--- START ---

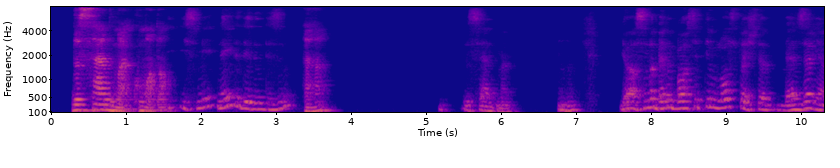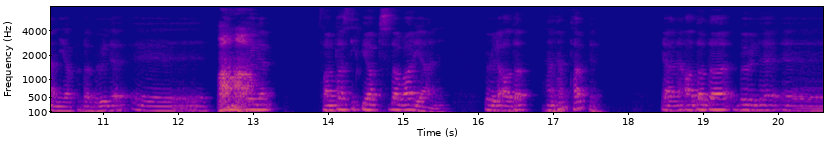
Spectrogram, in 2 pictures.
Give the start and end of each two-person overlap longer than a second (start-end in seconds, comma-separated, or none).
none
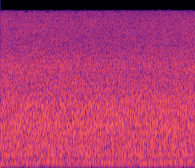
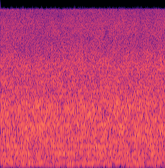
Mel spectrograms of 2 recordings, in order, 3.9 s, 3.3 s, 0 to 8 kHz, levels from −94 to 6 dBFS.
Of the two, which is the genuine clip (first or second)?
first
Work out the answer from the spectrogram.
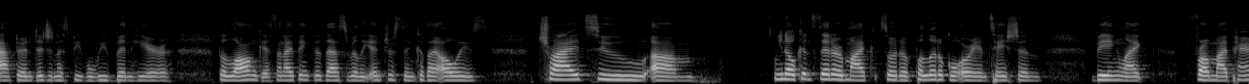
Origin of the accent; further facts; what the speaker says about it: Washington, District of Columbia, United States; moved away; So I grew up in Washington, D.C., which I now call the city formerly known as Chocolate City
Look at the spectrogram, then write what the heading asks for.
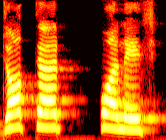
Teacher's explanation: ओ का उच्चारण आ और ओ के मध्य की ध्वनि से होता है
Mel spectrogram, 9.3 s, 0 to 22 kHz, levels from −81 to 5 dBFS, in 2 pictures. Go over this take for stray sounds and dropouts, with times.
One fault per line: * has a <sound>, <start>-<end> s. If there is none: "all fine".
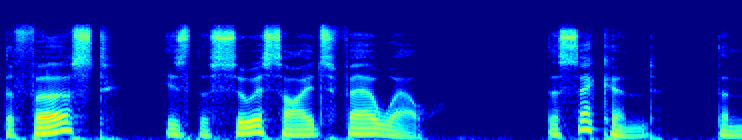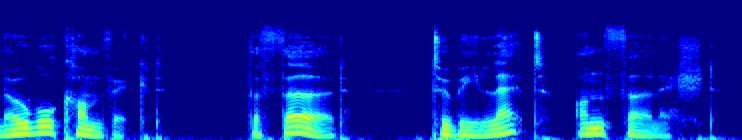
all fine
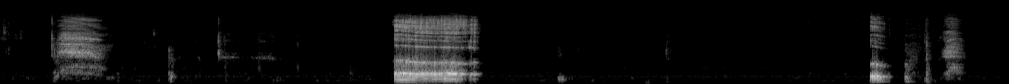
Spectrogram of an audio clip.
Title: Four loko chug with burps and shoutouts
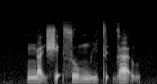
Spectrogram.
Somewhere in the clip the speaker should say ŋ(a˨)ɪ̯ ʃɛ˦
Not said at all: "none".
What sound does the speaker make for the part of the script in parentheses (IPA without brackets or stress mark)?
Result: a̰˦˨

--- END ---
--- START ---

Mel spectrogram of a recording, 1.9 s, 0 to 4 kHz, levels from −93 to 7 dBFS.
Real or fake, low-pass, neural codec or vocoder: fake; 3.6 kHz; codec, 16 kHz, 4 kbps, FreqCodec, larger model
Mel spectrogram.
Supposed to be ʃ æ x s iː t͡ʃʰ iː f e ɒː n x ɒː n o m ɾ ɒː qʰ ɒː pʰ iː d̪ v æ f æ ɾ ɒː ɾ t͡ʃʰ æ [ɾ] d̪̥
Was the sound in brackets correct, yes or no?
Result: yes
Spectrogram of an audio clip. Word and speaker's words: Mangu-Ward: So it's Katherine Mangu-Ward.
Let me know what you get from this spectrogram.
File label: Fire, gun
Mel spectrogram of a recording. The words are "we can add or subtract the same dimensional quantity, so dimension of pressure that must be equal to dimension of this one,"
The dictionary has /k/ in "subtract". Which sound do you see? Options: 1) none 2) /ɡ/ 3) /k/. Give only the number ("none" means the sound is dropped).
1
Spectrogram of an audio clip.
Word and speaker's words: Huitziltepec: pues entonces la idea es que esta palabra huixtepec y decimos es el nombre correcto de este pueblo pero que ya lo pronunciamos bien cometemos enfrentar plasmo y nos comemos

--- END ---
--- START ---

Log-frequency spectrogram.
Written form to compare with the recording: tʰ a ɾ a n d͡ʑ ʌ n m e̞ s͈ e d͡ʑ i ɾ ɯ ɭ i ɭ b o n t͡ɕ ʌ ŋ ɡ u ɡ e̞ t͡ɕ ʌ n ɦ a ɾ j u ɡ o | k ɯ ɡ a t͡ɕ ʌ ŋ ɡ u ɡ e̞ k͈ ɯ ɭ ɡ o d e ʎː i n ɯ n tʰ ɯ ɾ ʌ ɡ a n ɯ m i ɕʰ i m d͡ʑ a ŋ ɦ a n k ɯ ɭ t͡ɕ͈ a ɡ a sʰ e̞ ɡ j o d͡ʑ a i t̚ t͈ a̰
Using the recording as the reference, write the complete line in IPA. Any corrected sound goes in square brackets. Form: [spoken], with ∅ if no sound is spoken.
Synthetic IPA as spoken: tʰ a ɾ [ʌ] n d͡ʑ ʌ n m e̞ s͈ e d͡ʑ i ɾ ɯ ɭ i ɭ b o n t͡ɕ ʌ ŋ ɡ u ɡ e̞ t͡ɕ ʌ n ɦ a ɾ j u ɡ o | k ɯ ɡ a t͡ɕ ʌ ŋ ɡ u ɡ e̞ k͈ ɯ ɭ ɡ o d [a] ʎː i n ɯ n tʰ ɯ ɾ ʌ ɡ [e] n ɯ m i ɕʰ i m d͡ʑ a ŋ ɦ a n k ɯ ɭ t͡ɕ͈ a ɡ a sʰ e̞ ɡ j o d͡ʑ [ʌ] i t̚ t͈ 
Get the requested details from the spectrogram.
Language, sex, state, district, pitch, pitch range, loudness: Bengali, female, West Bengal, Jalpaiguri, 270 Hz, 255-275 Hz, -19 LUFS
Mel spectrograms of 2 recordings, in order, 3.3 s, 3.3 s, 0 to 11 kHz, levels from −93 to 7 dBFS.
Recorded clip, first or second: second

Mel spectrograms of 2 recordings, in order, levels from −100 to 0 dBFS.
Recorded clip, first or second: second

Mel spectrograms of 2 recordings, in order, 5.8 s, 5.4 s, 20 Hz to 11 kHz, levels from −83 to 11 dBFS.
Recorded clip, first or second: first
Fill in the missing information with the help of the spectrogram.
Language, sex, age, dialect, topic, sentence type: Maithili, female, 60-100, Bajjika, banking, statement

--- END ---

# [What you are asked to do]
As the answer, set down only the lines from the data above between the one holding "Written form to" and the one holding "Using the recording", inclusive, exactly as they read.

# [The answer]
Written form to compare with the recording: tʰ a ɾ a n d͡ʑ ʌ n m e̞ s͈ e d͡ʑ i ɾ ɯ ɭ i ɭ b o n t͡ɕ ʌ ŋ ɡ u ɡ e̞ t͡ɕ ʌ n ɦ a ɾ j u ɡ o | k ɯ ɡ a t͡ɕ ʌ ŋ ɡ u ɡ e̞ k͈ ɯ ɭ ɡ o d e ʎː i n ɯ n tʰ ɯ ɾ ʌ ɡ a n ɯ m i ɕʰ i m d͡ʑ a ŋ ɦ a n k ɯ ɭ t͡ɕ͈ a ɡ a sʰ e̞ ɡ j o d͡ʑ a i t̚ t͈ a̰
Using the recording as the reference, write the complete line in IPA. Any corrected sound goes in square brackets. Form: [spoken], with ∅ if no sound is spoken.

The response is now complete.